You should give careful thought to how much mileage your insurance needs to cover. Higher mileage always leads to higher premiums, so using an inflated estimate of how much you drive in an average year will end up costing you money on your insurance. This is not to imply that you should lowball your estimate or intentionally understate it; inaccurate mileage estimates may lead to higher claims costs or even get your claims denied.
Estimating your mileage is harder than you might think. Take a few moments to log your mileage over time and develop an accurate picture of how much you really drive in a given year. An estimate based on past data is generally the most accurate figure you can give.
2) Valuing Your Car
Accuracy counts when it comes to the value of your vehicle, too. If you over-estimate your car’s value, you’ll end up with an unnecessarily high premium according to https://www.moneyexpert.com/car-insurance/. This value will play a key role if your car is damaged beyond repair or stolen; estimated value will determine how much your insurer has to pay you in situations like this. A higher value translates into more risk for the insurer, so your premiums have to rise. (Insurers also expect more claims from owners with high-value cars.)
If you have no idea where to begin with estimating your car’s value, Parkers is an excellent place to start. Their estimates (available for cars manufactured after 1999) are free. Auto Trader also provides fast estimates, though theirs require paying a small fee.
The risk of theft is a major factor in setting your insurance premium, so every step you can take to reduce that risk will translate into lower costs. Parking your car in a garage makes it more secure – even parking in a driveway is safer than parking on the street, and should, therefore, be reported to your insurer. Effective security equipment, such as an alarm, a tracker, and/or an immobilizer, can also reduce your insurance premium when you install them on your vehicle.
You need to pay careful attention when describing how you use your car on insurance forms. Premiums for commercial vehicles – or private vehicles used for business purposes – tend to be higher than those for cars used for private purposes such as commuting. Be truthful about how you use your car.
5) Multiple Car Usage
If you own more than one vehicle and use multiple cars to meet your transportation needs, be sure your insurer understands this.
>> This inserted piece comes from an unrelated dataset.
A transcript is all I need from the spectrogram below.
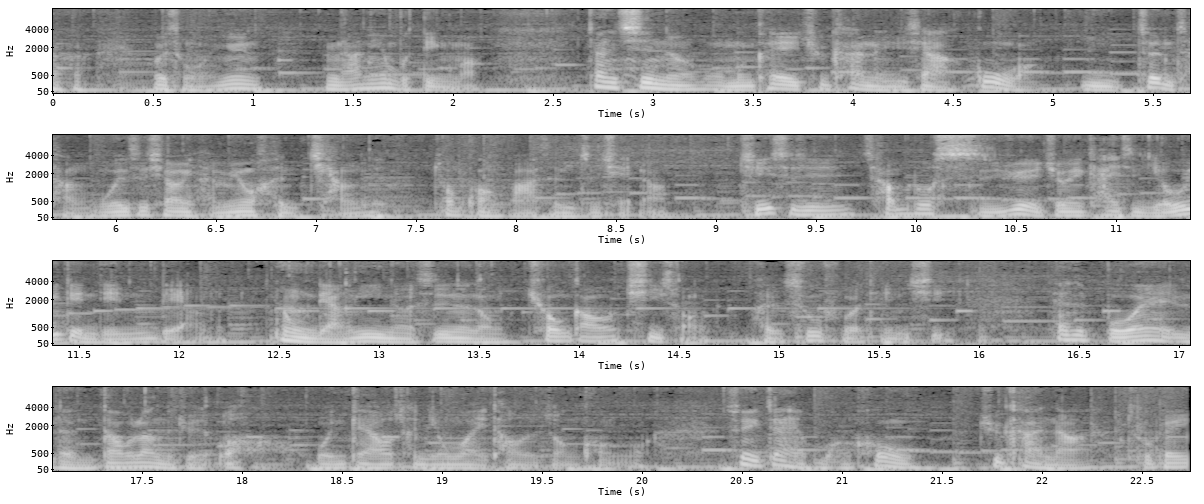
为什么？因为你拿捏不定嘛。但是呢，我们可以去看了一下过往，以正常温室效应还没有很强的状况发生之前啊。其实差不多十月就会开始有一点点凉，那种凉意呢是那种秋高气爽、很舒服的天气，但是不会冷到让你觉得哇，我应该要穿件外套的状况哦。所以再往后去看啊，除非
The premium for each car can be reduced if it is not a full-time vehicle.
6) Buying The Right Car
A lot of owners tend to overlook insurance considerations when buying a new car. If you hold your future premiums firmly in mind when shopping for a new vehicle, you can end up saving yourself significant amounts of money. As a general rule of thumb, insurance premiums go up based on the cost and engine size of a new car.
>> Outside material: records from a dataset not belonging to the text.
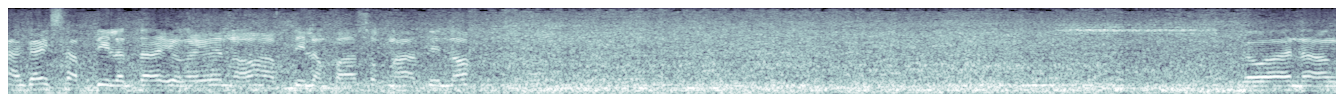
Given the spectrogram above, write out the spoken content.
nga guys, half day lang tayo ngayon, no? Half day lang pasok natin, no? Gawa ng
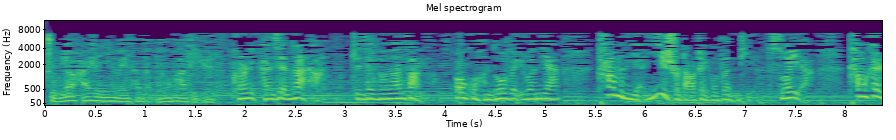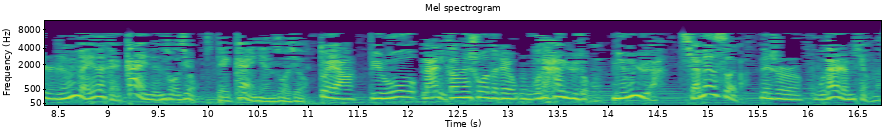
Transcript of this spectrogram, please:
主要还是因为它的文化底蕴。可是你看现在啊，这些文玩贩子，包括很多伪专家，他们也意识到这个问题，所以啊，他们开始人为的给概念做旧。给概念做旧，对啊，比如拿你刚才说的这五大玉种名玉啊，前面四个那是古代人评的，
You may find it useful to check with insurers about how much a new vehicle will cost to insure before you make any final buying decisions. A good insurer can steer you away from those vehicles (e.g. sports cars) that are unusually expensive to insure.
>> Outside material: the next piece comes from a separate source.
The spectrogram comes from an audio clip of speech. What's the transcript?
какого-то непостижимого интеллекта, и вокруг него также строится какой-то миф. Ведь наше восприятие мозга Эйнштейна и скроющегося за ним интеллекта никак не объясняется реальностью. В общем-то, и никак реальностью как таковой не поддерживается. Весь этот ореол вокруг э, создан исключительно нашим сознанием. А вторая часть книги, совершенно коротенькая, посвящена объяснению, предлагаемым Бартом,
Most post-sale car modifications will end up significantly increasing your insurance costs. These include installing bigger engines, adding spoilers, or fitting alloy wheels. Especially extreme modifications may even void your existing insurance policy. If at all possible, keep your car as close to factory condition as possible.
8) Deductible Tinkering
One of the most dramatic ways to lower your insurance premium is to accept a larger deductible. This will oblige you to pay more out of your own pocket when you make a claim, but it can cut your insurance costs significantly. Higher deductibles reduce the amount of risk offered to the insurer, allowing them to cut your costs. Just exercise common sense and make sure you don’t stick yourself with unfeasibly high costs in the event of an accident.